ALEXANDER DOWNER: Well, look, it's a difficult issue, because on the one hand, naturally enough people's instinct would be to take someone's citizenship away, if you like, they've betrayed our country by taking up arms against it, us having generously given them citizenship. 

 

On the other hand there are all sorts of international legal issues that would have to be thought through. If you strip someone of citizenship, you of course might leave them stateless.  

 

You might not… they might be dual citizens, and then in theory they could be returned to the country which they have dual citizenship with, if that country would accept them. 

 

So it wouldn't necessarily be a simple matter of just getting rid of people that way. 

 

CATHERINE MCGRATH: What's your position, though?
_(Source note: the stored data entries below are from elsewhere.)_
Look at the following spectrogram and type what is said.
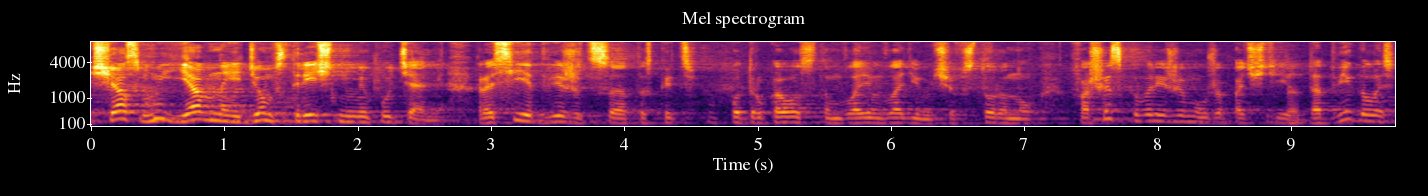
сейчас мы явно идем встречными путями. Россия движется, так сказать, под руководством Владимира Владимировича в сторону фашистского режима, уже почти додвигалась,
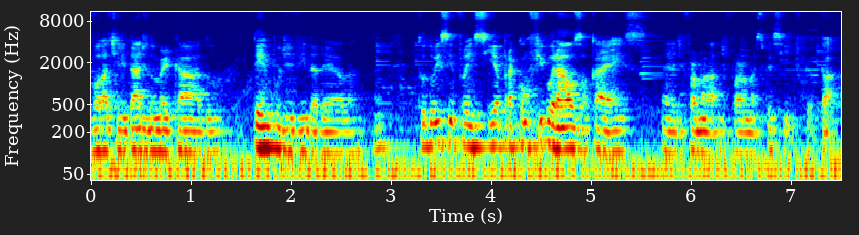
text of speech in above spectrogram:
volatilidade no mercado, tempo de vida dela. né? Tudo isso influencia para configurar os OKRs né, de, forma, de forma específica. Tá,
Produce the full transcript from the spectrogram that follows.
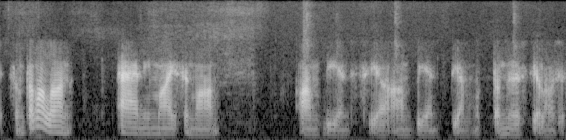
Et se on tavallaan äänimaisemaa, ambienssia, ambienttia, mutta myös siellä on se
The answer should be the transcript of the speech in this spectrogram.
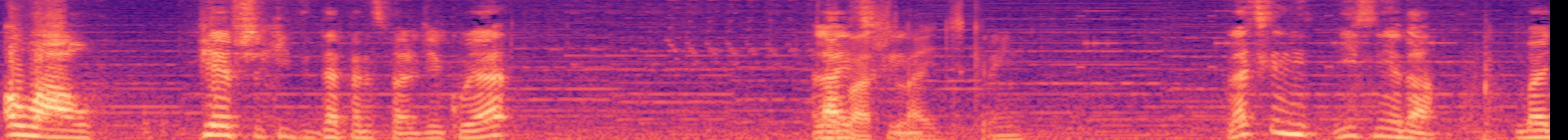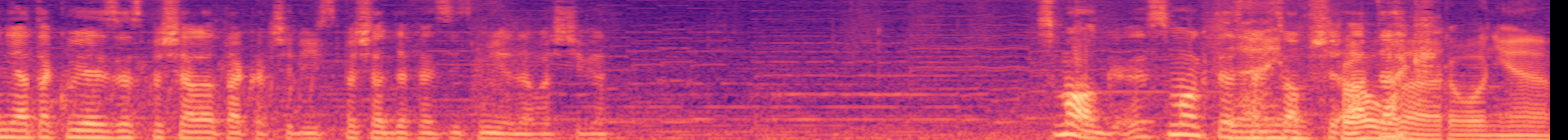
O wow! Pierwszy hit Defense Spell, dziękuję. Light Zobacz Screen. light screen. Light Screen nic nie da, bo ja nie atakuję ze Special Attacka, czyli Special Defense nic mu nie da właściwie. Smog, Smog to jest ten słabszy atak. O nie.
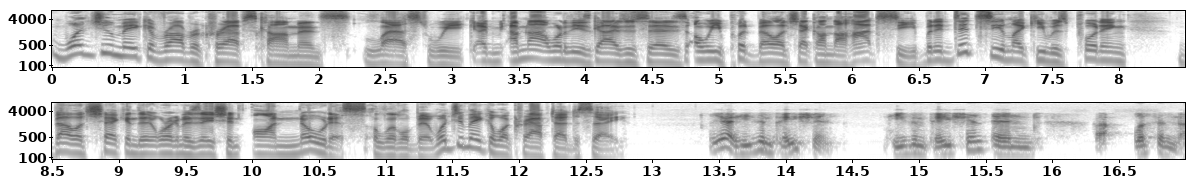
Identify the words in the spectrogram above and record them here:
What'd you make of Robert Kraft's comments last week? I'm, I'm not one of these guys who says, oh, he put Belichick on the hot seat, but it did seem like he was putting Belichick and the organization on notice a little bit. What'd you make of what Kraft had to say? Yeah, he's impatient. He's impatient, and uh, listen,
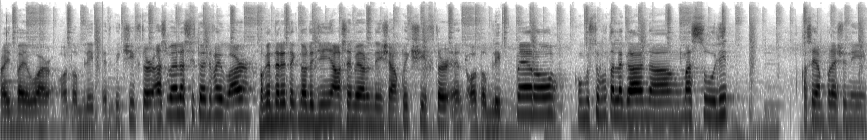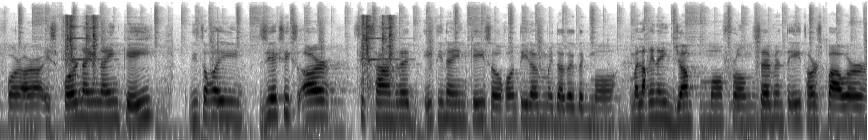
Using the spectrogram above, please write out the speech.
ride-by-wire, auto blip, and quick shifter. As well as si 25R. Maganda rin technology niya kasi meron din siyang quick shifter and auto blip. Pero kung gusto mo talaga ng mas sulit, kasi ang presyo ni 4RR is 499K. Dito kay ZX6R, 689K. So, konti lang may dadagdag mo. Malaki na yung jump mo from 78 horsepower,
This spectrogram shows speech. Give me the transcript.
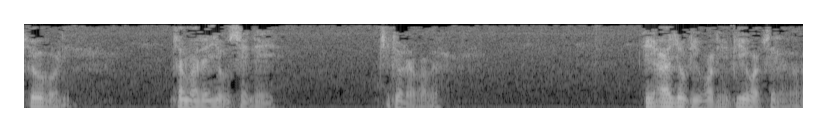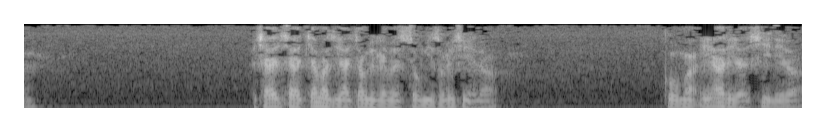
ဖြိုးပါလိကျမ်းပါတဲ့ရုပ်အစဉ်တွေဖြစ်တော့တာပါပဲ အင်းအာရုပ်တွေပေါ့လေအပြည့်အဝဖြစ်လာတာပဲအခြားအခြားကျမ်းပါစရာအကြောင်းတွေလည်းပဲစုံပြီဆိုလို့ရှိရင်တော့ကိုယ်မှာအင်အားတွေရှိနေတော့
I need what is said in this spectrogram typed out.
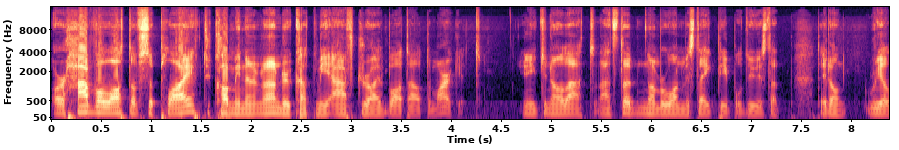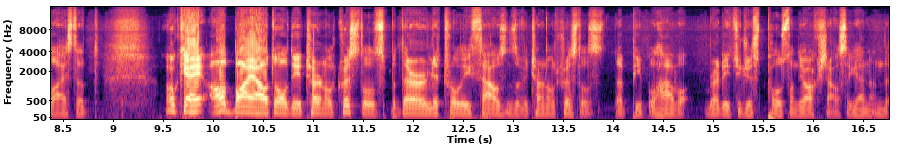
or have a lot of supply to come in and undercut me after I've bought out the market? You need to know that. That's the number one mistake people do is that they don't realize that okay, I'll buy out all the eternal crystals, but there are literally thousands of eternal crystals that people have ready to just post on the auction house again, and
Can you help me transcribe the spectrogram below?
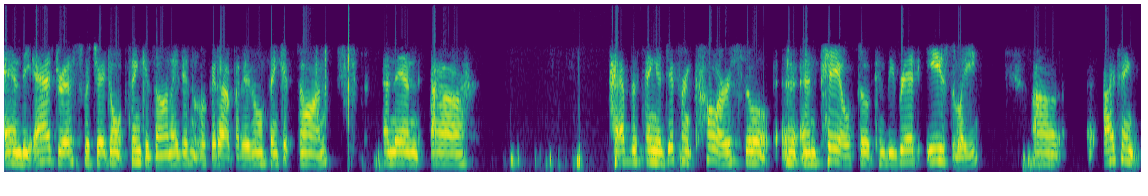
and the address, which I don't think is on. I didn't look it up, but I don't think it's on. And then uh, have the thing a different color so and pale so it can be read easily. Uh, I think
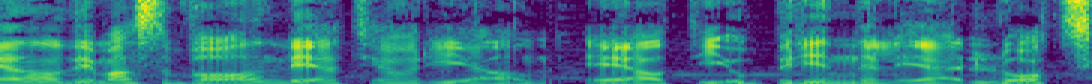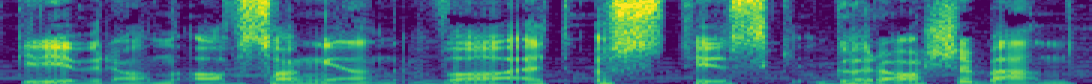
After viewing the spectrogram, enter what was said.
En av de mest vanlige teoriene er at de opprinnelige låtskriverne av sangen var et østtysk garasjeband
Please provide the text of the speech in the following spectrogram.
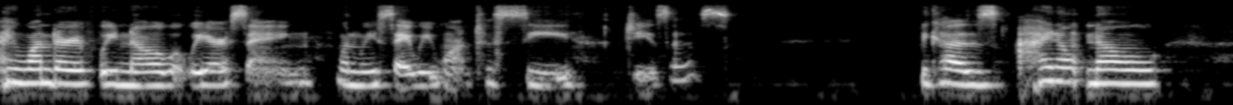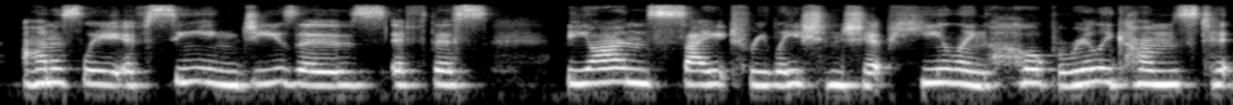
I wonder if we know what we are saying when we say we want to see Jesus. Because I don't know, honestly, if seeing Jesus, if this beyond sight relationship, healing, hope really comes to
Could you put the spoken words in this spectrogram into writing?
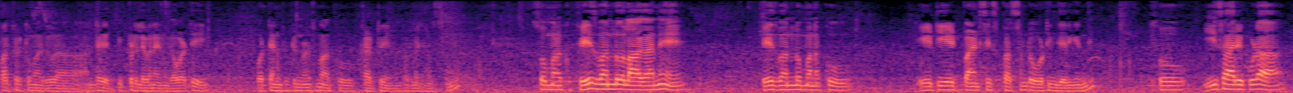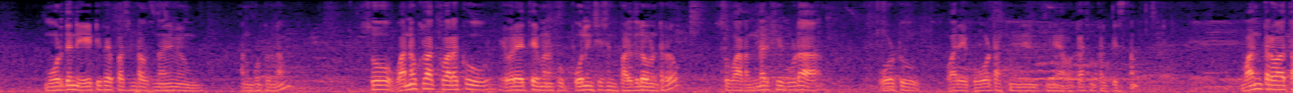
పర్ఫెక్ట్ మనకు అంటే ఇప్పుడు లెవెన్ అయింది కాబట్టి ఒక టెన్ ఫిఫ్టీన్ మినిట్స్ మనకు కరెక్ట్ ఇన్ఫర్మేషన్ వస్తుంది. సో మనకు ఫేజ్ వన్లో లాగానే ఫేజ్ వన్లో మనకు eighty eight point six percent voting జరిగింది. సో ఈసారి కూడా more than eighty five percent అవుతుందని మేము అనుకుంటున్నాం. సో వన్ ఓ క్లాక్ వరకు ఎవరైతే మనకు పోలింగ్ స్టేషన్ పరిధిలో ఉంటారో సో వారందరికీ కూడా ఓటు వారి యొక్క ఓటు హక్కు అవకాశం కల్పిస్తాం. వన్ తర్వాత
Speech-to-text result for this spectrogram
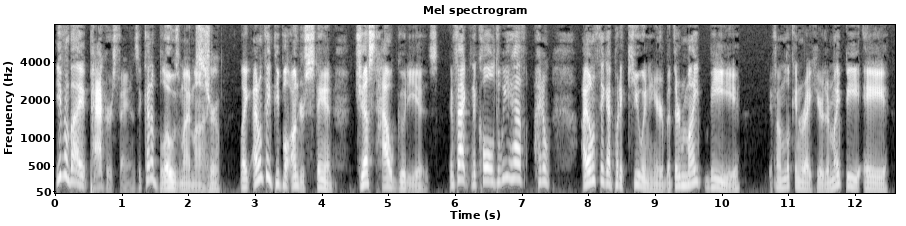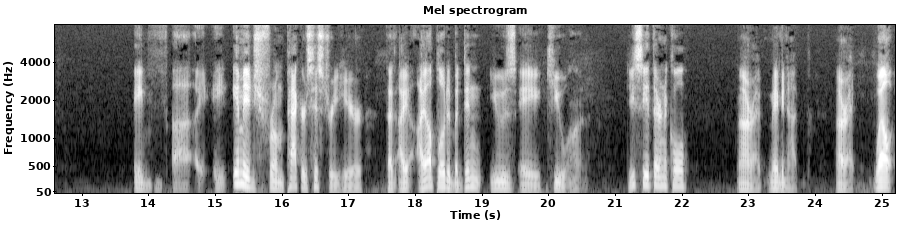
even by Packers fans. It kind of blows my mind. It's true. Like I don't think people understand just how good he is. In fact, Nicole, do we have? I don't. I don't think I put a Q in here, but there might be. If I'm looking right here, there might be a a uh, a, image from Packers history here that I I uploaded but didn't use a Q on. Do you see it there, Nicole? All right, maybe not. All right. Well,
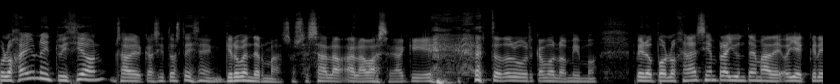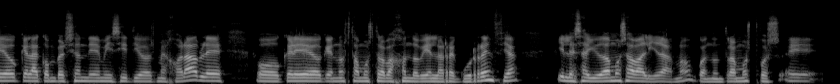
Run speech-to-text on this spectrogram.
Por lo que hay una intuición, o sea, casi todos te dicen, quiero vender más, o sea, es a la, base, aquí todos buscamos lo mismo, pero por lo general siempre hay un tema de, oye, creo que la conversión de mi sitio es mejorable o creo que no estamos trabajando bien la recurrencia y les ayudamos a validar, ¿no? Cuando entramos, pues eh,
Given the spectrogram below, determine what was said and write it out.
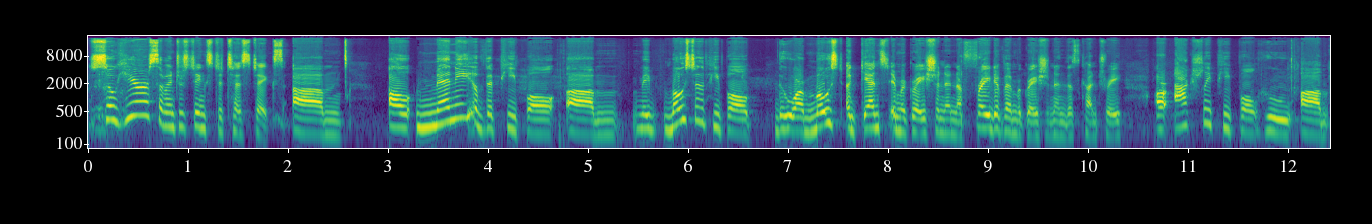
so here are some interesting statistics. Um, all, many of the people, um, most of the people who are most against immigration and afraid of immigration in this country are actually people who um,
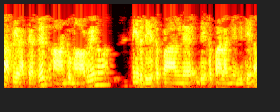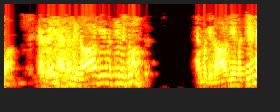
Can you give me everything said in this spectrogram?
අපේ රටට ආණ්ඩු මාරු වෙනවා. නේද දේශපාලන දේශපාලන එළියට එනවා. හැබැයි හැම දෙනාගේම තියෙන කුමක්ද? හැම කෙනාගේම තියෙන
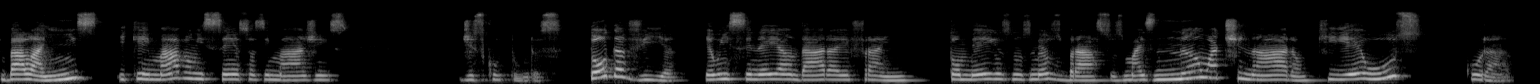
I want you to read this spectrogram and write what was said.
balaíns e queimavam incenso às imagens de esculturas. Todavia, eu ensinei a andar a Efraim, tomei-os nos meus braços, mas não atinaram que eu os curava.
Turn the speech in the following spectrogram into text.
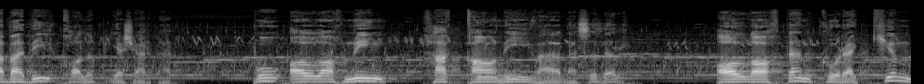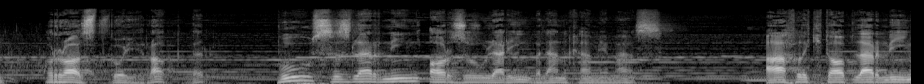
abadiy qolib yasharlar. Bu Allohning haqqoniy va'dasidir. Allohdan ko'ra kim rostgo'yroqdir? Bu sizlarning orzularing bilan ham emas. Ahli kitoblarning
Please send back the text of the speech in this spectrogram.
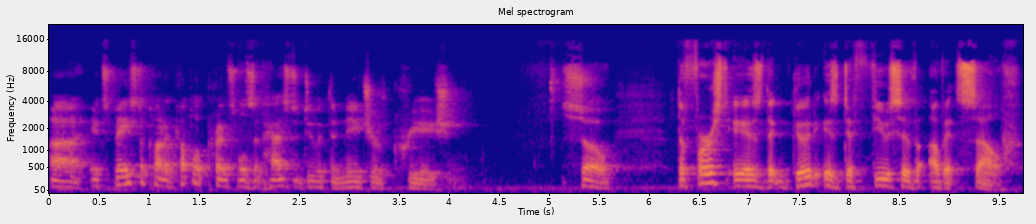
uh, it's based upon a couple of principles that has to do with the nature of creation. So, the first is that good is diffusive of itself.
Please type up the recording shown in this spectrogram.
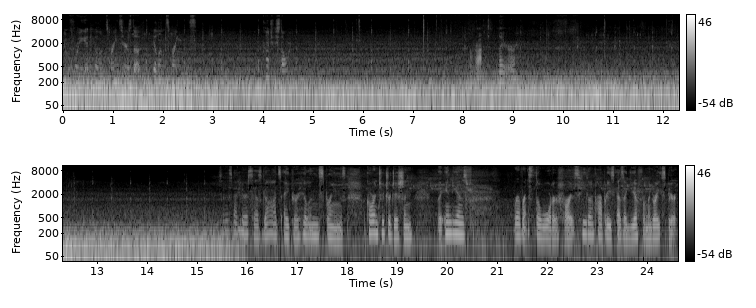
And before you get to Healing Springs, here's the Healing Springs country store. Right there. Here says God's Acre Healing Springs. According to tradition, the Indians reverenced the water for its healing properties as a gift from the Great Spirit.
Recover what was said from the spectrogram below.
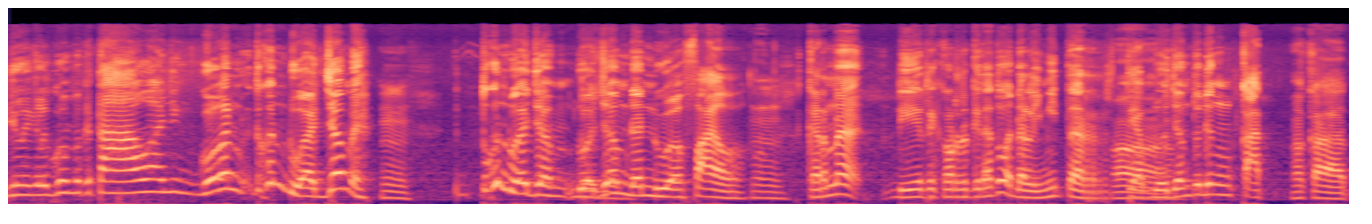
Gila-gila gue sampai ketawa anjing. Gue kan itu kan dua jam ya. Hmm. Itu kan dua jam, dua jam dan dua file. Karena di recorder kita tuh ada limiter. Tiap Ah. dua jam tuh dia nge-cut. Makat.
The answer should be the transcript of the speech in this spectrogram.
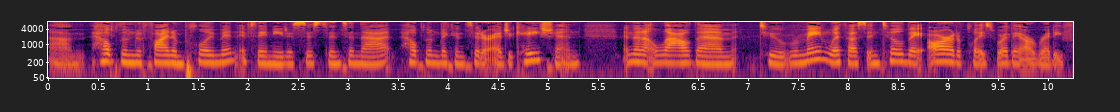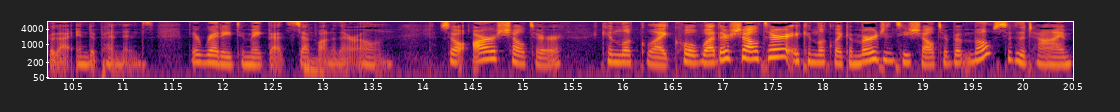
um, help them to find employment if they need assistance in that, help them to consider education, and then allow them to remain with us until they are at a place where they are ready for that independence. They're ready to make that step onto their own. So our shelter can look like cold weather shelter, it can look like emergency shelter, but most of the time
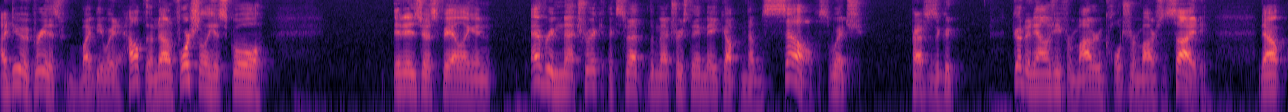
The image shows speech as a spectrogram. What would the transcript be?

I mean, do you think it's worth pursuing? 

 

ALEXANDER DOWNER: Well, it's something that the Government has been looking at, as you know. And we've made no final decisions yet. 

 

CATHERINE MCGRATH: Could you end up with people though, roaming the world who have then a greater desire to inflict pain upon Australia? 

 

ALEXANDER DOWNER: I doubt that that would be the case. I mean, you wouldn't be able to remove them from Australia if they became stateless. You wouldn't be able to do that, because with nowhere to send them to you could only remove them to another country if that other country would be prepared to accept them. And you see, in practical terms, that's rather a big 'if'. 

 

So the other thing is, of course, if they've been convicted, well they would be serving, presumably, a custodial sentence here in Australia, and it might be quite a substantial one. 

 

CATHERINE MCGRATH: Mr Downer, to return to our earlier story, the news from Indonesia this morning that wanted terrorist Azahari has apparently been cornered by Indonesian police, and blown himself up, what's the Australian Government reaction to that? 

 

ALEXANDER DOWNER: Well, it's very important, not that one would wish anybody dead, that it's very important to get Azahari right out of the scene. I mean, this is somebody who has been behind… we believe to have been behind, the two Bali bombings, the Marriott bombing, and the attack on the Australian Embassy in Jakarta. 

 

Azahari and his partner, Noordin Top, are the two most wanted terrorists in South East Asia.  

 

Now let me issue a word of caution and that is that it's very early days, and there have been false reports before, so the Indonesian police are far from confirmed that this was Azahari, but anyway, it would be very good news if he had been taken out of the scene. 

 

CATHERINE MCGRATH: Noordin Top, you just mentioned there, is still on the run. Is there any sign that police are moving in on him as well? 

 

ALEXANDER DOWNER: No, they're still looking for him, and to the best of my knowledge, they still don't know where he is. You know, there have been actually on quite a number of occasions sightings of both of them, and there have been attempts to seize them on previous occasions, but so far without success. 

 

CATHERINE MCGRATH: Given that the networks are spreading so much, obviously Azahari would have passed on some of that bomb-making expertise to other people. But having him removed, what does that actually mean? I mean, will that mean the brains of the outfit has been dealt with? 

 

ALEXANDER DOWNER: Yes, well one of the brains of the outfit. As we were just discussing, Noordin Top is another, but certainly Noordin Top and Azahari are the two keys, have been the two keys, to these bombings by what we broadly define as Jemaah Islamiah, in Indonesia. So to take either or both of them out is a very important step forward. 

 

But you're also right, I mean, they have been passing on their bomb-making, or in fact in Azahari's case, passing on his bomb-making skills.  

 

But there are some who believe Azahari was directly involved in these bombing attacks in the sense that he has been there on the scene helping to put together the bombs. Now, that may not have been the case in the first Bali bombing, but it may very well be the case in the others. 

 

So either way, look it's very good news if he's been taken out of the scene, as I put it. 

 

TONY EASTLEY: Foreign Minister Alexander Downer speaking there with our Chief Political Correspondent Catherine McGrath.